▸ **EXTRACTED DATA**:
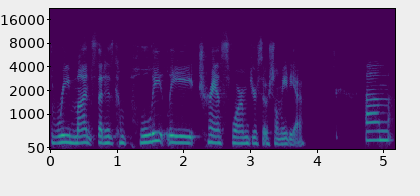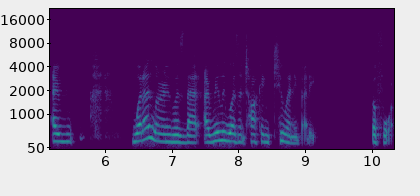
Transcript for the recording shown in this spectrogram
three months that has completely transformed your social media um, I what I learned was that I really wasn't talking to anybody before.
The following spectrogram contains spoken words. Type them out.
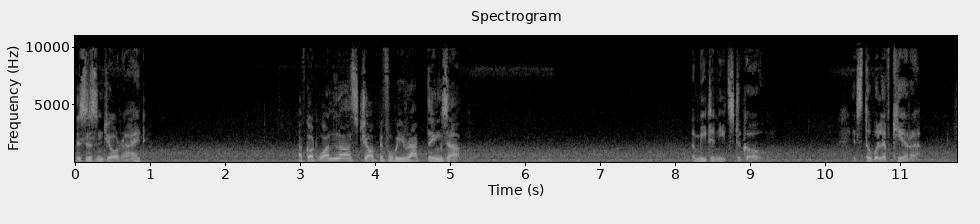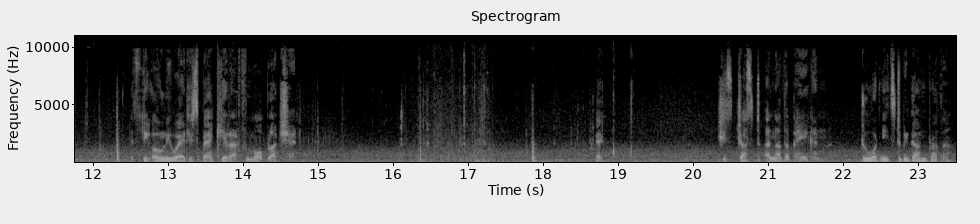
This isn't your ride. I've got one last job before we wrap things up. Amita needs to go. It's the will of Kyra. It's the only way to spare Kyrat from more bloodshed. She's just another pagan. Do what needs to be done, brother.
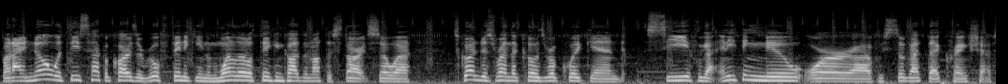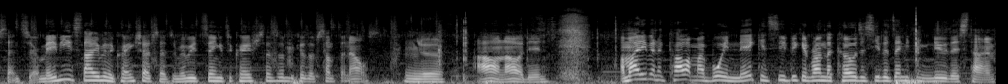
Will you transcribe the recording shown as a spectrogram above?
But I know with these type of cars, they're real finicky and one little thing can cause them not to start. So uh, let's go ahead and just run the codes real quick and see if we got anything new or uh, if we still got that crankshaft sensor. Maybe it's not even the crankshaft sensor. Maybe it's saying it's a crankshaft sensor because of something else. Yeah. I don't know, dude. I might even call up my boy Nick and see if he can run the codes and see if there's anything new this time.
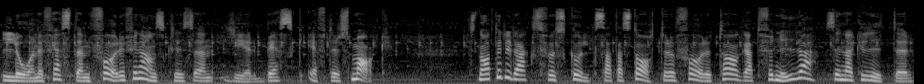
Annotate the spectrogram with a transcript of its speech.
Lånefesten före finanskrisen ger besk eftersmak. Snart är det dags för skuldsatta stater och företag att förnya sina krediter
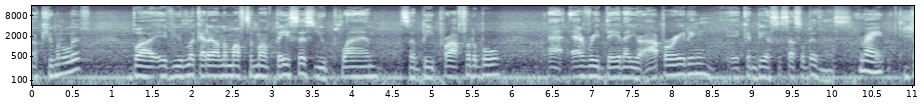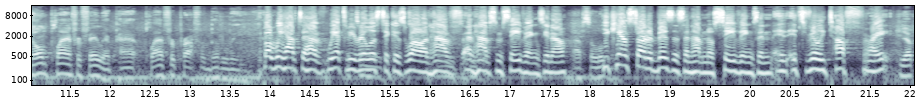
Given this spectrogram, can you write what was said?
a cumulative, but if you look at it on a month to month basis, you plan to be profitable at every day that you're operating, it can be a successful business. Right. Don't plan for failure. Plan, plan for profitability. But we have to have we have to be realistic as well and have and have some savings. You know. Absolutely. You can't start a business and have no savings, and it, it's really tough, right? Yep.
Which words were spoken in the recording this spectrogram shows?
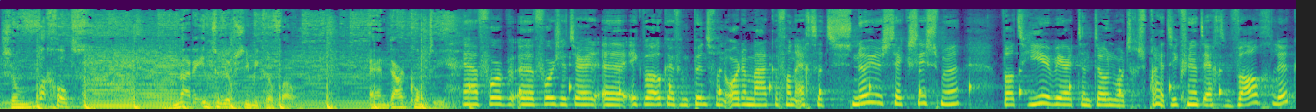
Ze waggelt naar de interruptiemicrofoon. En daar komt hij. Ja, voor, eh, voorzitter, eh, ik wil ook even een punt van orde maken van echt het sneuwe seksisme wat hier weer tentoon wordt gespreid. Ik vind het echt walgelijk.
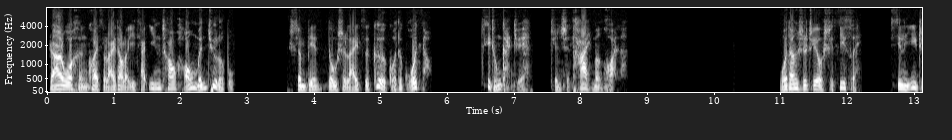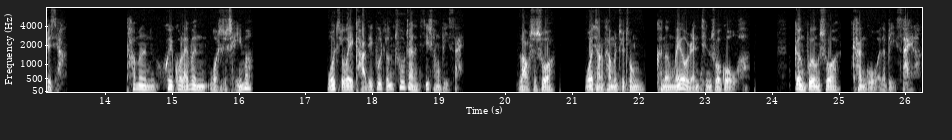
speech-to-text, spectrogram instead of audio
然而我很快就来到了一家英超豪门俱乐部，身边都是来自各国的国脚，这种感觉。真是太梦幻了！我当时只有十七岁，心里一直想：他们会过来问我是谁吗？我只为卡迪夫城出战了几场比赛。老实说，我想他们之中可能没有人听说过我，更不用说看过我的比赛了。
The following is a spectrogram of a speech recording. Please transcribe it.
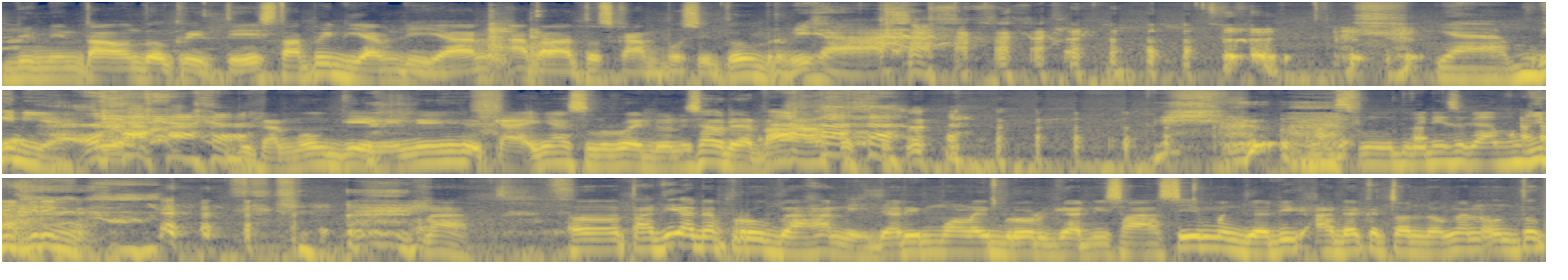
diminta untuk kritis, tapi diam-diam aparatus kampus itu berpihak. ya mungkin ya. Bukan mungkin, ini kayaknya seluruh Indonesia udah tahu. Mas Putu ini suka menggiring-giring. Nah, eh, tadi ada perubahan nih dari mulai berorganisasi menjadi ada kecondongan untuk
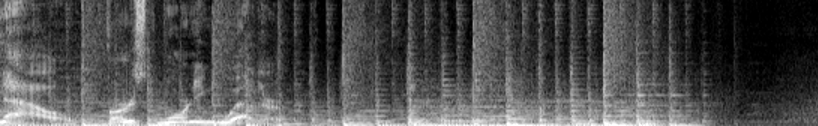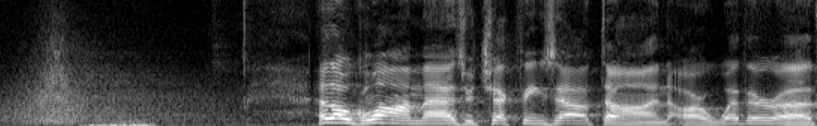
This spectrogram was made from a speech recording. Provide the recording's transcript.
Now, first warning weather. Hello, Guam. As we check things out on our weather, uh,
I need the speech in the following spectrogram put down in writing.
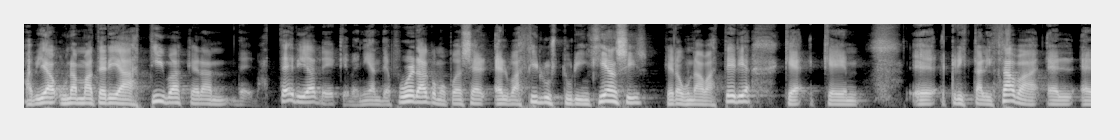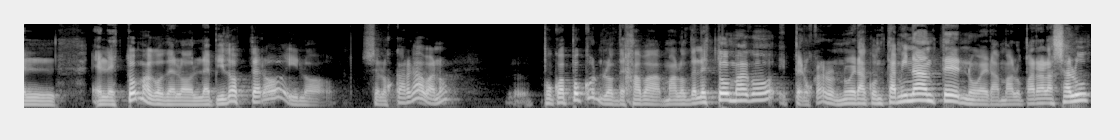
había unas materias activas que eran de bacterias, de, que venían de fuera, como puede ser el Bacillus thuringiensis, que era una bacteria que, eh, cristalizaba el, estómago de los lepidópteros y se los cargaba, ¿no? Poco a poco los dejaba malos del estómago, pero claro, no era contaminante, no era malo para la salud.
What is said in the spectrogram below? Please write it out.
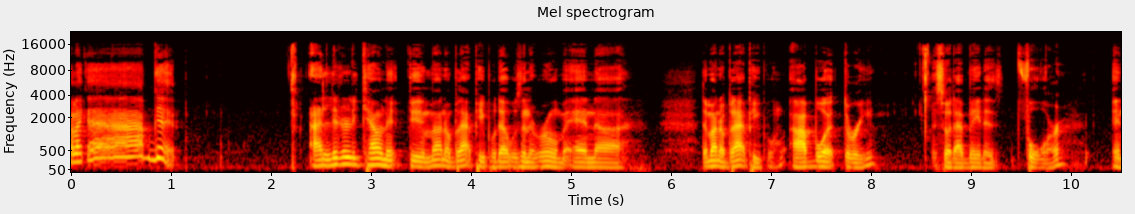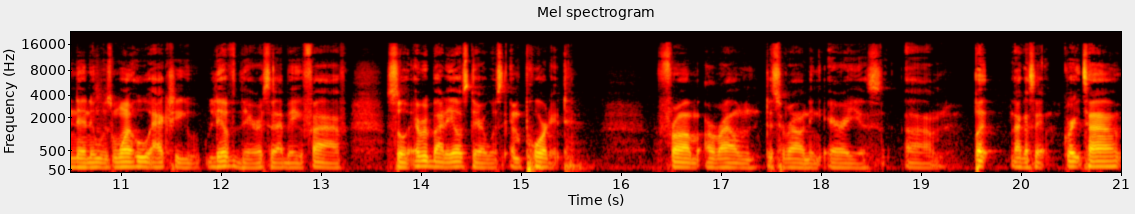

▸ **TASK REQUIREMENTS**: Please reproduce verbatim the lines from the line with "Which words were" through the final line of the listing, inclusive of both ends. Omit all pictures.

▸ **SOLUTION FOR THIS PROBLEM**:
Which words were spoken in the recording this spectrogram shows?
Ze waggelt naar de interruptiemicrofoon. En daar komt hij. Ja, voor, eh, voorzitter, eh, ik wil ook even een punt van orde maken van echt het sneuwe seksisme wat hier weer tentoon wordt gespreid. Ik vind het echt walgelijk.
speech-to-text, spectrogram instead of audio
然而我很快就来到了一家英超豪门俱乐部，身边都是来自各国的国脚，这种感觉。真是太梦幻了！我当时只有十七岁，心里一直想：他们会过来问我是谁吗？我只为卡迪夫城出战了几场比赛。老实说，我想他们之中可能没有人听说过我，更不用说看过我的比赛了。
The following is a spectrogram of a speech recording. Please transcribe it.
diminta untuk kritis, tapi diam-diam aparatus kampus itu berpihak. ya mungkin ya. Bukan mungkin, ini kayaknya seluruh Indonesia udah tahu. Mas Putu ini suka menggiring-giring. Nah, eh, tadi ada perubahan nih dari mulai berorganisasi menjadi ada kecondongan untuk
This spectrogram was made from a speech recording. Provide the recording's transcript.
Now, first warning weather. Hello, Guam. As we check things out on our weather, uh,
I need the speech in the following spectrogram put down in writing.
había unas materias activas que eran de bacterias, de, que venían de fuera, como puede ser el Bacillus thuringiensis, que era una bacteria que, eh, cristalizaba el, estómago de los lepidópteros y se los cargaba, ¿no? Poco a poco los dejaba malos del estómago, pero claro, no era contaminante, no era malo para la salud.
What is said in the spectrogram below? Please write it out.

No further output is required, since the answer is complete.